OTUs. I forgot to write that.

> This argument sounds a bit perverse, as I'm understanding it.


> He knew something about weight.  So he attempted to utilize that
> understanding to determine what would happen if two similarly shaped metal
> objects were dropped from a tower.  His logic was good, given his
> but his conclusion was outright wrong.
> What was his error?  He used logic in place of direct observation.

Indeed. Cladograms are testable, and they are often tested, just read any
posts by HP Mickey Mortimer where he takes other people's matrices apart
respectively updates his own ones... cladograms are scientific hypotheses.
Cladistics is a science. Aristotelic thinking is not, at least not in the
full sense of the word. Neither is "evolutionary systematics". I'm not sure
about phenetics but nobody uses it anymore anyway...

> So, let's propose a rule:  the further a hypothesis gets from direct
> observation, and the fewer direct observations it's based on, the more
> doubtful it should be considered.

You know, I agree with that :-)

> The idea that a classification system should start with easily observed
> modern groups seems comfortable to me in this context.
> Simple, isn't it.  ;-)
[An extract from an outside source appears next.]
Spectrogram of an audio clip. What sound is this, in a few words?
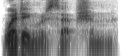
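"wedding reception", British English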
Are you calling for _phenetics_? ~:-|
Why should classification start with modern groups? What's so special about
being alive? (You can use the same arguments against crown groups.)

Phylogenetic taxonomy is based on _more_ observation than all other
classification schemes proposed so far, namely the observation of evolution,
of continuity.

Phylogenetic taxonomy leaves the tree intact, it only binds labels to the
places where 2 branches join or where 1 begins. Evolutionary systematics
cuts some branches away and hangs them into the air next to other branches
that are supposed to be of the same rank, and people don't even know where
exactly they cut and where exactly they put their labels!

Who was it who said "100 years without Darwin are enough" in 1959?

Congratulations to HP Tom Lipka,
and to Larry D. Martin for telling what sort of evidence could convince him
of a dino-bird link... :-)